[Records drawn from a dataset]
•••

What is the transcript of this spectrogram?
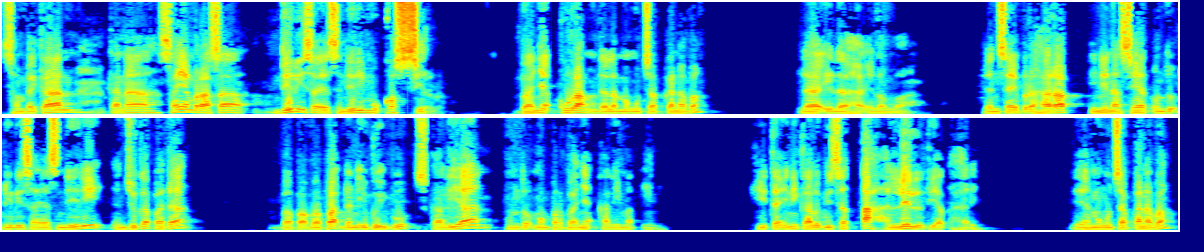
sampaikan karena saya merasa diri saya sendiri mukossir. Banyak kurang dalam mengucapkan apa? La ilaha illallah. Dan saya berharap ini nasihat untuk diri saya sendiri dan juga pada bapak-bapak dan ibu-ibu sekalian untuk memperbanyak kalimat ini. Kita ini kalau bisa tahlil tiap hari. Ya, mengucapkan apa?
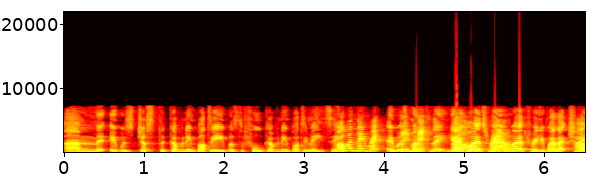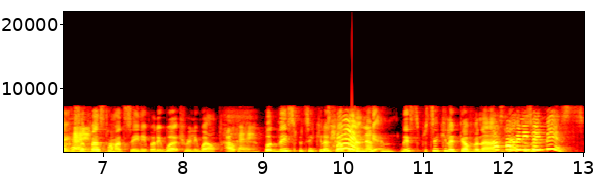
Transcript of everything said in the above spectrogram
um it was just the governing body, it was the full governing body meeting. oh, and they re- it was they met- monthly. Yeah, Oh, it worked. Re- wow. it worked really well actually. It's Okay. the first time I'd seen it, but it worked really well. Okay, But this particular Ten? governor, yeah, this particular governor, that's how yeah, many they missed.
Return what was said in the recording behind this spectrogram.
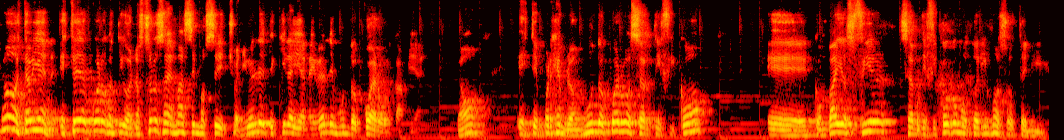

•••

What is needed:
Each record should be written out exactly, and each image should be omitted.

Worked solution:
What is the transcript of this spectrogram?
sampaikan karena saya merasa diri saya sendiri mukossir. Banyak kurang dalam mengucapkan apa? La ilaha illallah. Dan saya berharap ini nasihat untuk diri saya sendiri dan juga pada bapak-bapak dan ibu-ibu sekalian untuk memperbanyak kalimat ini. Kita ini kalau bisa tahlil tiap hari. Ya, mengucapkan apa?
Transcript of everything said in the above spectrogram
um it was just the governing body, it was the full governing body meeting. oh, and they re- it was they met- monthly. Yeah, Oh, it worked. Re- wow. it worked really well actually. It's Okay. the first time I'd seen it, but it worked really well. Okay, But this particular Ten? governor, yeah, this particular governor, that's how yeah, many they missed.
Return what was said in the recording behind this spectrogram.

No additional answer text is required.